Had she been filled with doubt and angst, we would have understood it.
If she had expressed worry and fear, we would have been right there with her.
If she would have run in tears into the arms of her kinswoman, overcome with the burden placed upon her and the ridiculous situation in which she found herself, we would identify with her.
But in her humility, in trust and in faithful obedience to the will of God, what does she do?
Safe in the embrace of her kin, Mary can do nothing but extol the wonders of God as savior who fulfills the promise of the ages.
          And so, she sings out her own song:
          “My soul magnifies the Lord, and my spirit rejoices in God my savior, for he has looked with favor on the lowliness of his servants. Surely, from now on all generations will call me blessed; 
          For the Mighty One has done great things for me, and holy is his name. His mercy is for those who fear him from generation to generation.”
On this Sunday, the messenger and the embodiment of God’s love are here with us, with bells on! They come together and through their earthly mothers, sing forth the promise of the ages.
          Mary is overflowing with praise for God, who has made it a habit to take down the powerful and haughty from their high places.
This God has rescued and will redeem her people.
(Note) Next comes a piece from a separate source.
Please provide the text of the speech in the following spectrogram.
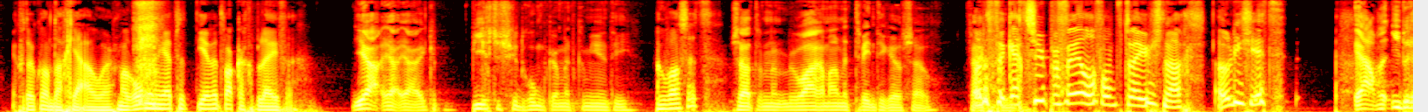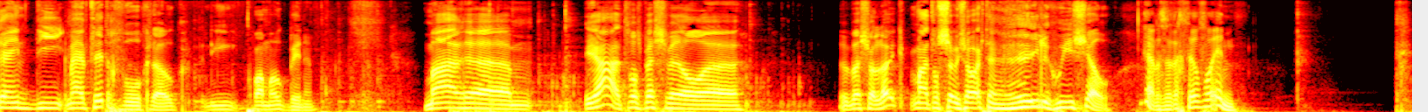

She knows this to be true because God has declared it through the prophets of the ages and more recently through an angel, to her.
Now, through her song, she declares God’s strength and mercy, mightiness and grace:
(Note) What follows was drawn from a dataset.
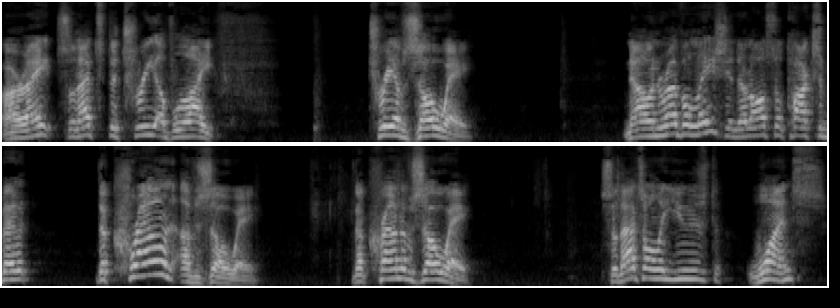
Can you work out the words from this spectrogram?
All right. So that's the tree of life. Tree of Zoe. Now in Revelation, it also talks about the crown of Zoe. The crown of Zoe. So that's only used once.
          God not only notices the lowly ones – the hungry and naked ones – the poor and disenfranchised ones – the powerless and the rejected ones – the immigrant and the refugee – the homeless and the unemployed – the diseased and the dying – the addicted and the mentally ill, the prisoner and the outcast, but God lifts them up.
God promises that our hope is not in vain.
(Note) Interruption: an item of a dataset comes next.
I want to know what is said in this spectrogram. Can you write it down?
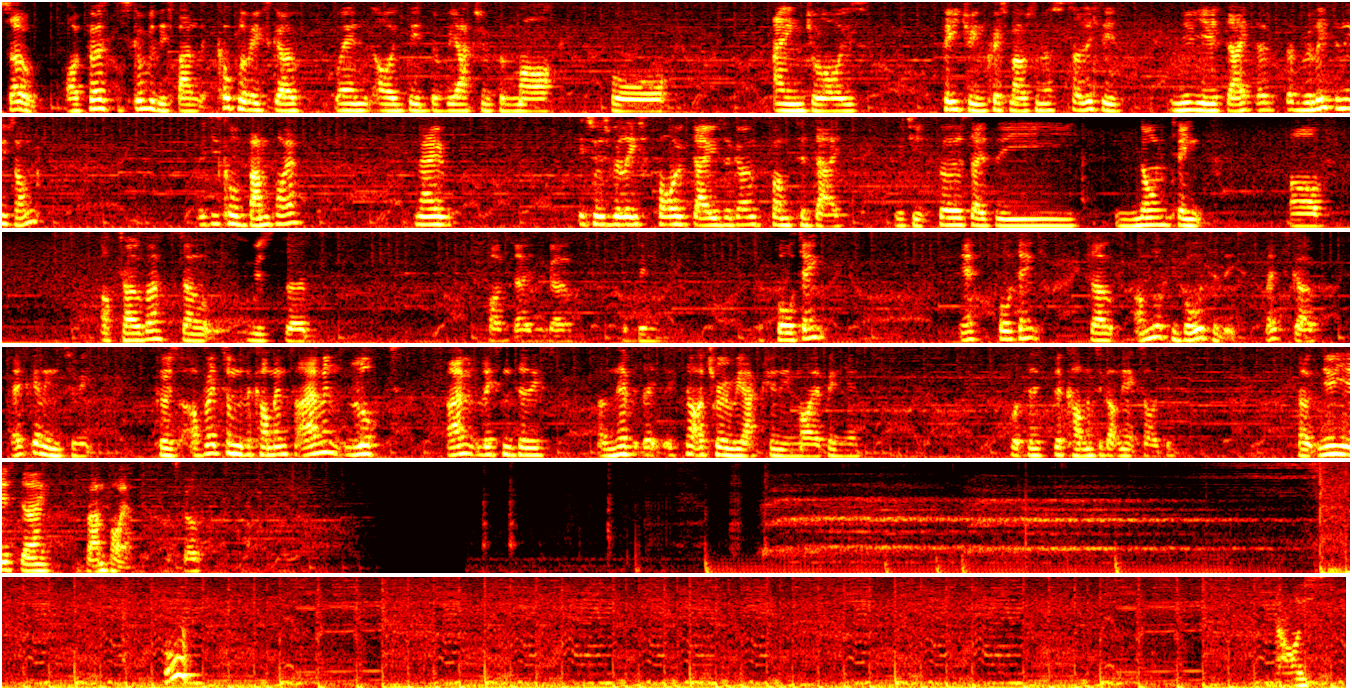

God is here with bells on for the lonely and isolated, the hopeless and the helpless.
God shows up.
God does what God has promised to do.
          But that’s not all - God uses the most unlikely means – a virgin birth – to deliver up God’s mercy and salvation to all people. God uses the most unlikely of symbols – the cross – to redeem all the broken world to God’s righteousness.
          Mary’s song is a confession of the upside-down nature of God’s favor and love. Mary’s and Elizabeth’s songs together form a confirmation of hope and the fulfillment God’s promise.
          This song of Mary’s reaches across the millennia to us today. We may feel far removed from the action of our gospel story. After all, there are no pregnant virgins running around claiming God’s favor and mercy in 2019 – at least none that I know of. The meeting of two kinswomen in ancient Judah, might seem to us like a quaint but unrealistic story; a fairytale.
          But Elizabeth’s reactions, reflections and song invite us to reflect on the ways that God continues to act in our world. Because God is here, “with bells on.” The same God who saw his incarnation through a humble teenage girl’s whispered “yes” is at work in the world.
          Every time we reach out in sympathy, kindness, forgiveness and love toward those who struggle, hunger, thirst, or for any who are in need of love, God is here with bells on.
Every time we stand up for the underdog – the outcast – the disenfranchised, we act in accordance with God’s mercy and abiding Spirit, and we echo Mary’s “yes.”
Every time we tell our faith stories or testify to where we see or have experienced God’s work in the ongoing story Christ’s coming, God is here, with bells on. 
          We are surrounded daily by death and dying, yet this God who uses unlikely people and means to do the impossible, uses a cross to make a mockery of death and open the gates to eternal life.
          Like Mary, like Elizabeth, we too can declare that at the coming of the Lord Jesus, we will “be there with bells on,” because we are the unlikely recipients of God’s grace and promise.
          May we, like Elizabeth and Mary, trust that God is coming to save and free us. May we, like them, give thanks that through them the improbable, impossible, indescribable love of God has come into the world through a child whose first bed was a simple manger, whose coming is not for a season but forever.